**Task item:** Return each record verbatim, images excluded.

Recorded data
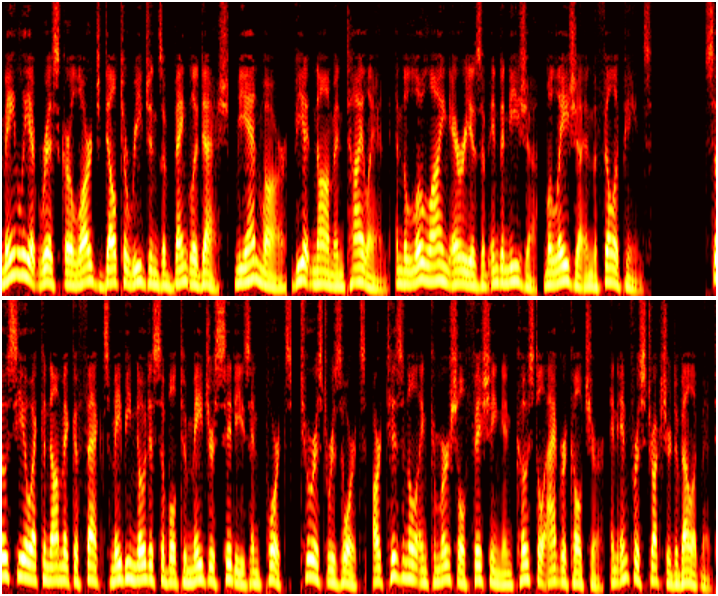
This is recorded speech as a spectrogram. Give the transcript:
Mainly at risk are large delta regions of Bangladesh, Myanmar, Vietnam and Thailand, and the low-lying areas of Indonesia, Malaysia and the Philippines. Socioeconomic effects may be noticeable to major cities and ports, tourist resorts, artisanal and commercial fishing and coastal agriculture, and infrastructure development.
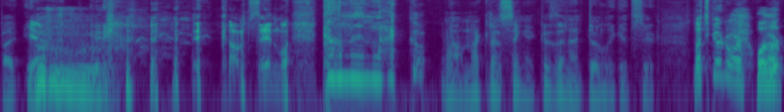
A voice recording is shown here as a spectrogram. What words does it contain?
But yeah, it comes in like coming like. A, well, I'm not going to sing it because then I totally get sued. Let's go to our. Well, our- the,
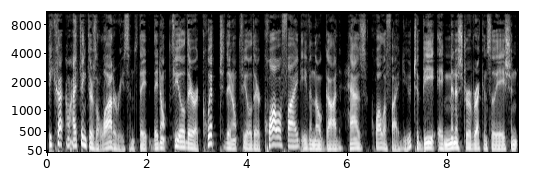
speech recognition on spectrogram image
Because I think there's a lot of reasons. They they don't feel they're equipped, they don't feel they're qualified, even though God has qualified you to be a minister of reconciliation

**Finished task:**
This is recorded speech as a spectrogram. Give the transcript:
Mainly at risk are large delta regions of Bangladesh, Myanmar, Vietnam and Thailand, and the low-lying areas of Indonesia, Malaysia and the Philippines. Socioeconomic effects may be noticeable to major cities and ports, tourist resorts, artisanal and commercial fishing and coastal agriculture, and infrastructure development.
A voice recording is shown here as a spectrogram. What words does it contain?
But yeah, it comes in like coming like. A, well, I'm not going to sing it because then I totally get sued. Let's go to our. Well, our- the,
speech recognition on spectrogram image
Because I think there's a lot of reasons. They they don't feel they're equipped, they don't feel they're qualified, even though God has qualified you to be a minister of reconciliation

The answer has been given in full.